Last Updated on January 1, 2021 by Nick Baskett
Cocoa traders don’t say where their beans came from when they supply the UK market, so there’s nothing to stop illegally produced cocoa being sold in the UK.
The BBC News site yesterday reported on a new proposed law that would require big companies that had operations in the UK to show where commodities such as cocoa, originated from.
A company that failed to demonstrate the origin of the products, which include cocoa would be in breach of the law.
A large concern is the Brazilian Rainforest, but Cote D’Ivoire was also mentioned as an example of where illegal deforestation is known to continue despite the many action plans and announcements from large cocoa buyers, and the Cote D’Ivoire government themselves.
There is an argument that regulation should be driven by parties that do not have a commercial interest in the sale of the commodity.
At this stage, there is still a lot of detail missing, such as what would the penalties be for a breach? It is also unclear what would comprise sufficient evidence. Is the UK government planning to endorse and require specific certifications?
Recent investigations have shown how easy it is in Cote D’Ivoire to fool importers about the providence of cocoa – we wrote about this here.

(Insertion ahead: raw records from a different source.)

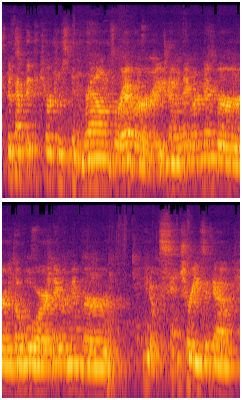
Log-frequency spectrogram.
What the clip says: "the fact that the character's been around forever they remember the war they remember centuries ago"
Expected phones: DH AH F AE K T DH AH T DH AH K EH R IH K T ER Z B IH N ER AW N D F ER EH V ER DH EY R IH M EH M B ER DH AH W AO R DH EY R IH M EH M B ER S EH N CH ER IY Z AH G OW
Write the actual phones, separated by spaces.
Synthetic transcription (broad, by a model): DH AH F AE K DH AH T DH AH K EH R IH K T ER Z B IH N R AW N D F ER EH V ER DH EY R IH M EH M B ER DH AH W AO R DH EY R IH M EH M B ER S EH N CH ER IY Z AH G OW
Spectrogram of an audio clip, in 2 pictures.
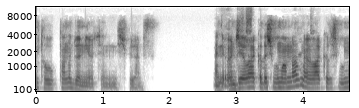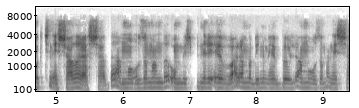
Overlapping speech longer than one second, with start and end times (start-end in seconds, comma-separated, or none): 2.7-4.2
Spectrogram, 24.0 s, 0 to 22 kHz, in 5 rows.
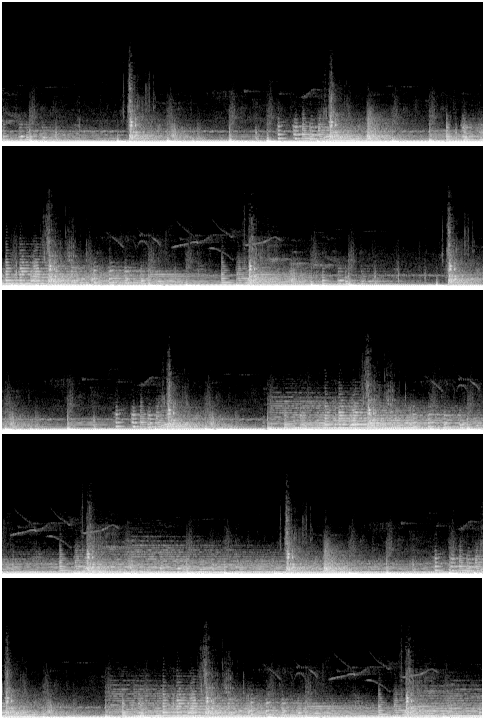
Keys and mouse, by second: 2.3 alt+click, 7.1 double click, 15.4 ctrl+click, 17.6 ctrl+click, 19.5 w, 21.3 alt+click.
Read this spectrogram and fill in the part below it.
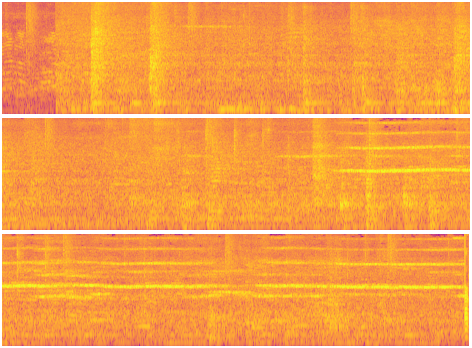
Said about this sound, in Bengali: এখন শালিমারপুরি সুপারফাস্ট এক্সপ্রেস খড়গপুর স্টেশনে পৌঁছালো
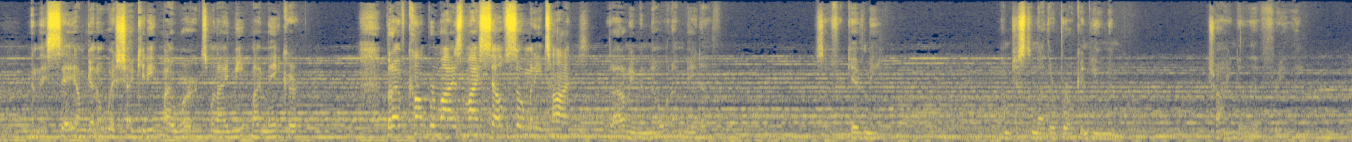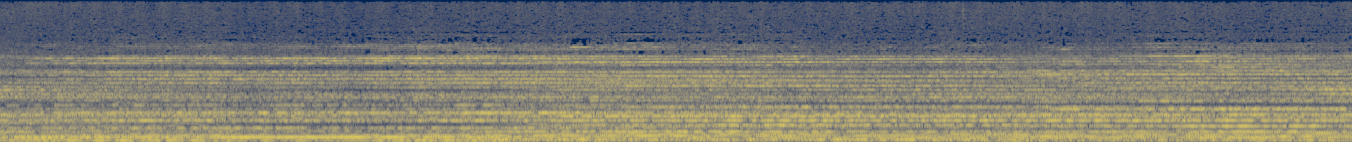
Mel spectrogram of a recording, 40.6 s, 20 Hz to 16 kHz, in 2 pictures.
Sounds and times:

On important matters such as deforestation and child slavery, and where the market does not find a way to self-regulate, it is the role of governments to step in and set the rules. It will be interesting to see how the UK Government implements this proposed law and whether other countries will follow.